pone-0068511-g001: TBA and antidote affect coagulation in whole human blood.a) Schematic of coronas made from human serum (HS) loaded with NRs and TBA (NR-HS-TBA) + coronas loaded with NBs and antidote (NB-HS-antidote). 800 nm laser irradiation melts the NRs, triggering release of TBA from the coronas, which inhibits thrombin and causes blood coagulation times to increase. Following this, 1100 nm laser irradiation melts the NBs, triggering release of the DNA antidote from the corona. The antidote forms a double-stranded hybrid with TBA, thus restoring thrombin activity and blood coagulation. Fluorescently labeled TBA has a sequence of 5’ GGTTGGTGTGGTTGG-TMR 3’. The fluorescently labeled antidote has the complementary sequence 5’ CCAACCACACCAACC-FAM 3’. Clotting time (tplasma) for a thrombin test using 10 nM thrombin measured by a coagulometer with b) TBA, for c) 500 nM TBA + varying antidote from [anti]  =  0 to 1000 nM (anti/TBA  =  0 to 2.0).
Mentions: Thrombin inhibitors are of great interest as candidates for anticoagulants because thrombin, which cleaves fibrinogen into fibrin to form the clot, is at the apex of the clotting cascade [11], [12]. We used ssDNA thrombin binding aptamers (TBA) to inhibit thrombin and consequently coagulation. We then used complementary DNA as an antidote because it can reverse TBA’s effect by base-pairing with it (Figure 1a). Selective excitation of two different NRs to release TBA and its antidote enables the pair to act as an on/off switch for coagulation.

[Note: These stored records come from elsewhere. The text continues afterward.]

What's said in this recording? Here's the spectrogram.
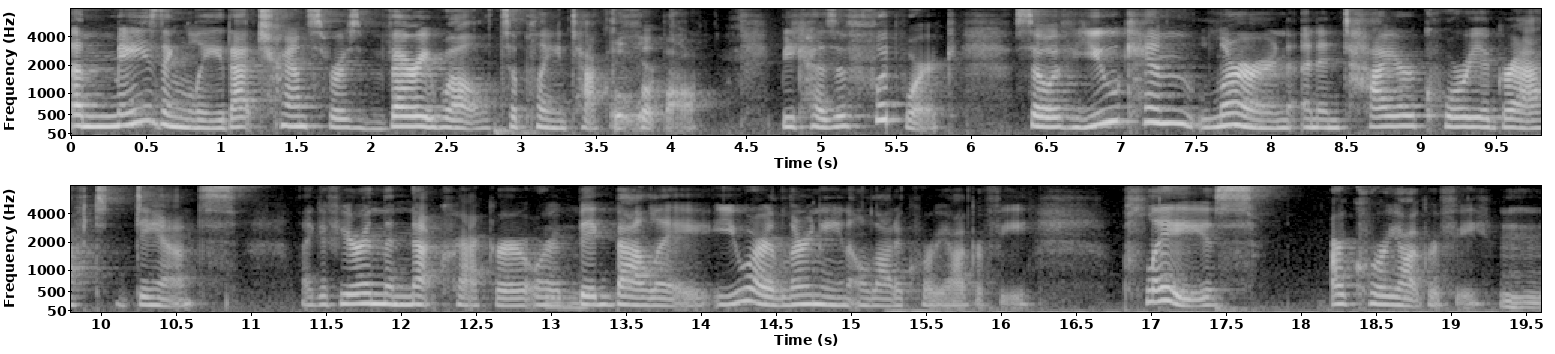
amazingly, that transfers very well to playing tackle football because of footwork. So if you can learn an entire choreographed dance, like if you're in the Nutcracker or a mm-hmm. big ballet, you are learning a lot of choreography. Plays are choreography. Mm-hmm.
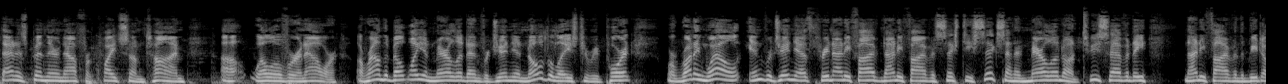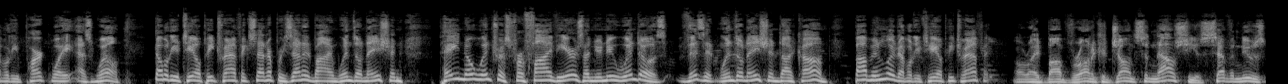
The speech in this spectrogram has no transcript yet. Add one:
That has been there now for quite some time, uh, well over an hour. Around the Beltway in Maryland and Virginia, no delays to report. We're running well in Virginia, 395, 95, and 66, and in Maryland on 270, 95 and the BW Parkway as well. WTOP Traffic Center presented by Window Nation. Pay no interest for five years on your new windows. Visit windownation.com. Bob Imler, WTOP Traffic. All right, Bob. Veronica Johnson. Now she is 7 News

Bottom Line: We then release the complementary DNA as an antidote from the other NR, reversing the effect of the aptamer and restoring blood clotting.One challenge for nanobiotechnology is the bio-nano interface, where coronas of weakly adsorbed proteins can obscure biomolecular function.We exploit these adsorbed proteins to increase aptamer and antidote loading on the nanorods.

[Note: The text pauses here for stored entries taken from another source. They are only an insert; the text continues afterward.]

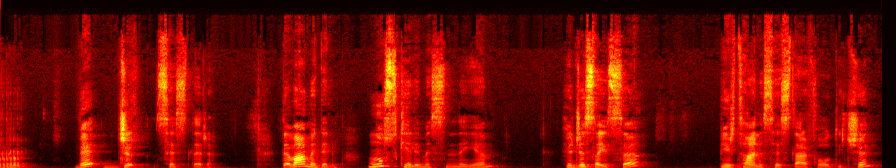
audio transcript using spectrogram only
R ve C sesleri. Devam edelim. Muz kelimesindeyim. Hece sayısı bir tane sesli harf olduğu için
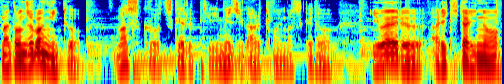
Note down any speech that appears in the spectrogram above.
まあ、ドン・ジョバンギーとマスクをつけるっていうイメージがあると思いますけどいわゆるありきたりの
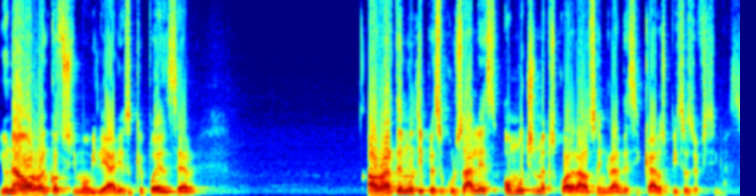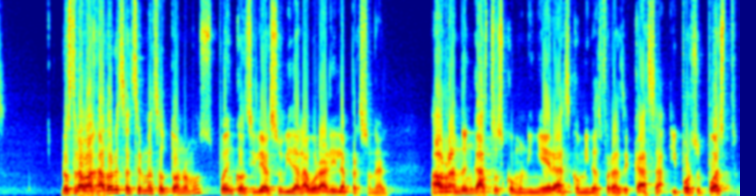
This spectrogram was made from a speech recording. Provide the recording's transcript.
y un ahorro en costos inmobiliarios que pueden ser ahorrarte múltiples sucursales o muchos metros cuadrados en grandes y caros pisos de oficinas. Los trabajadores, al ser más autónomos, pueden conciliar su vida laboral y la personal, ahorrando en gastos como niñeras, comidas fuera de casa y, por supuesto,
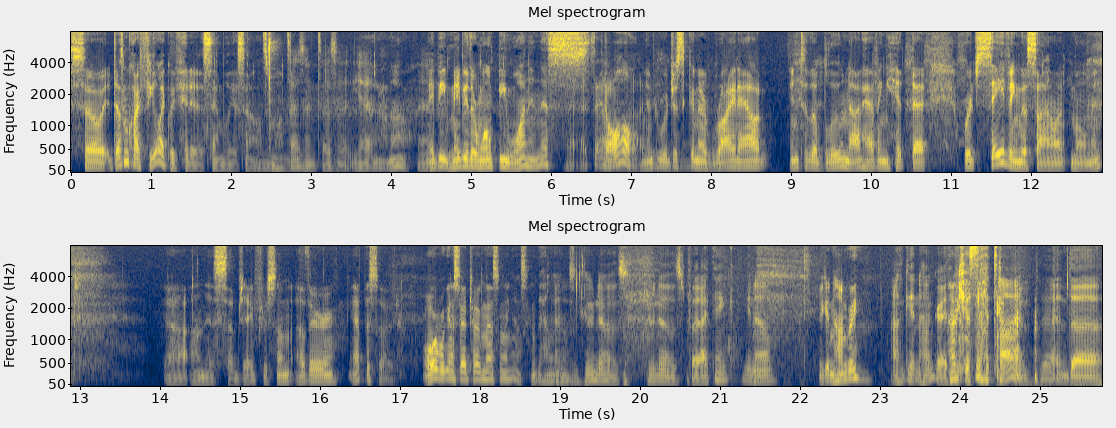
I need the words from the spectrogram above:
So it doesn't quite feel like we've hit an assembly of silence It moment. doesn't, does it? Yeah. I don't know. Maybe maybe there won't be one in this at all. know. Maybe we're just gonna ride out into the blue, not having hit that. We're saving the silent moment uh, on this subject for some other episode, or we're gonna start talking about something else. Who the hell knows? Who knows? Who knows? But I think, you know, You're getting hungry? I'm getting hungry. I think it's that time. And uh,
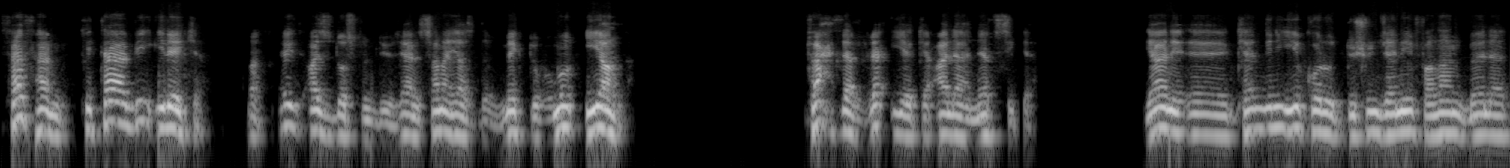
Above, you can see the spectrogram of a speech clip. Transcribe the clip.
Fefhem kitabi ileyke. Bak ey aziz dostum diyor. Yani sana yazdığım mektubumu iyi anla. Fehzer re'yeke ala nefsike. Yani e, kendini iyi koru, düşünceni falan böyle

View Article: PubMed Central - PubMed

Affiliation: Department of Mechanical Engineering, Massachusetts Institute of Technology, Cambridge, Massachusetts, United States of America.

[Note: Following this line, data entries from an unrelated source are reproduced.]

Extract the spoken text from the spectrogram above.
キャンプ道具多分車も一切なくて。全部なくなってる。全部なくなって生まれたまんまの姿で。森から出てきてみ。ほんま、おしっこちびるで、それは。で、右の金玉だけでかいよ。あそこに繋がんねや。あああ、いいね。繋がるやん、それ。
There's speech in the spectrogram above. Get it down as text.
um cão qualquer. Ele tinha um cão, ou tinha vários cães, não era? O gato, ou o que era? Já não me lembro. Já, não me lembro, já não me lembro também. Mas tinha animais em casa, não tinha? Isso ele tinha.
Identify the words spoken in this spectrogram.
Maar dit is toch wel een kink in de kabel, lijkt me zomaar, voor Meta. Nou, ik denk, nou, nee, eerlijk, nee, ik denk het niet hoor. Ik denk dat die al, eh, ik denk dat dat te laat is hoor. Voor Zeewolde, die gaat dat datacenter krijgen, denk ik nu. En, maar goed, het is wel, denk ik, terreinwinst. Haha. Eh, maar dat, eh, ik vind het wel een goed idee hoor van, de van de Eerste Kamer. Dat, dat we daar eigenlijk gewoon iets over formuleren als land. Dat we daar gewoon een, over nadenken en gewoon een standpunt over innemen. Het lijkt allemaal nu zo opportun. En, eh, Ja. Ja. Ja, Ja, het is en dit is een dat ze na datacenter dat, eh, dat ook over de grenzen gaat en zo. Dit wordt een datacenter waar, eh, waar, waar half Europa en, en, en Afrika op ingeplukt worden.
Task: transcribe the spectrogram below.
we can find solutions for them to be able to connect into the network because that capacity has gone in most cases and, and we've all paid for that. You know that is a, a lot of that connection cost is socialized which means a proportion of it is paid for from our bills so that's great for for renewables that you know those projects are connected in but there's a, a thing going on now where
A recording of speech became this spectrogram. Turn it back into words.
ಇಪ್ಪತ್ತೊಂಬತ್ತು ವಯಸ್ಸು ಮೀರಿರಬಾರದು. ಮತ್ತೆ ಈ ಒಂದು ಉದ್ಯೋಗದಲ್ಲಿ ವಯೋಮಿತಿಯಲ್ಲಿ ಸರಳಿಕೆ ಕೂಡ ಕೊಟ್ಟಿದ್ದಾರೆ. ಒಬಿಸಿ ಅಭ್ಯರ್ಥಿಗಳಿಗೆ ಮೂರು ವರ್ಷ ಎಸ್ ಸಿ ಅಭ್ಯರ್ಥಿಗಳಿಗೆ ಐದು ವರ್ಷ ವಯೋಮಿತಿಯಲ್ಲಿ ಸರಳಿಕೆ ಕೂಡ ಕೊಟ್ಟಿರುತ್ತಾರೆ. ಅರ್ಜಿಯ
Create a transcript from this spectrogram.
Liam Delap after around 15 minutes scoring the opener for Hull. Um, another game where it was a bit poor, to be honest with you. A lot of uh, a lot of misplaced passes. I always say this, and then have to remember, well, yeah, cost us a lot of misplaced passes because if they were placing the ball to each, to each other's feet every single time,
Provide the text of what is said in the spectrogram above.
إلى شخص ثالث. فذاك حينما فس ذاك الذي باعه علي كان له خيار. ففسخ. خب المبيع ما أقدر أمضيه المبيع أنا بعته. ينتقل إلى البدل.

ABSTRACT
Blood clotting is a precise cascade engineered to form a clot with temporal and spatial control. Current control of blood clotting is achieved predominantly by anticoagulants and thus inherently one-sided. Here we use a pair of nanorods (NRs) to provide a two-way switch for the blood clotting cascade by utilizing their ability to selectively release species on their surface under two different laser excitations. We selectively trigger release of a thrombin binding aptamer from one nanorod, inhibiting blood clotting and resulting in increased clotting time. We then release the complementary DNA as an antidote from the other NR, reversing the effect of the aptamer and restoring blood clotting. Thus, the nanorod pair acts as an on/off switch. One challenge for nanobiotechnology is the bio-nano interface, where coronas of weakly adsorbed proteins can obscure biomolecular function. We exploit these adsorbed proteins to increase aptamer and antidote loading on the nanorods.

Show MeSH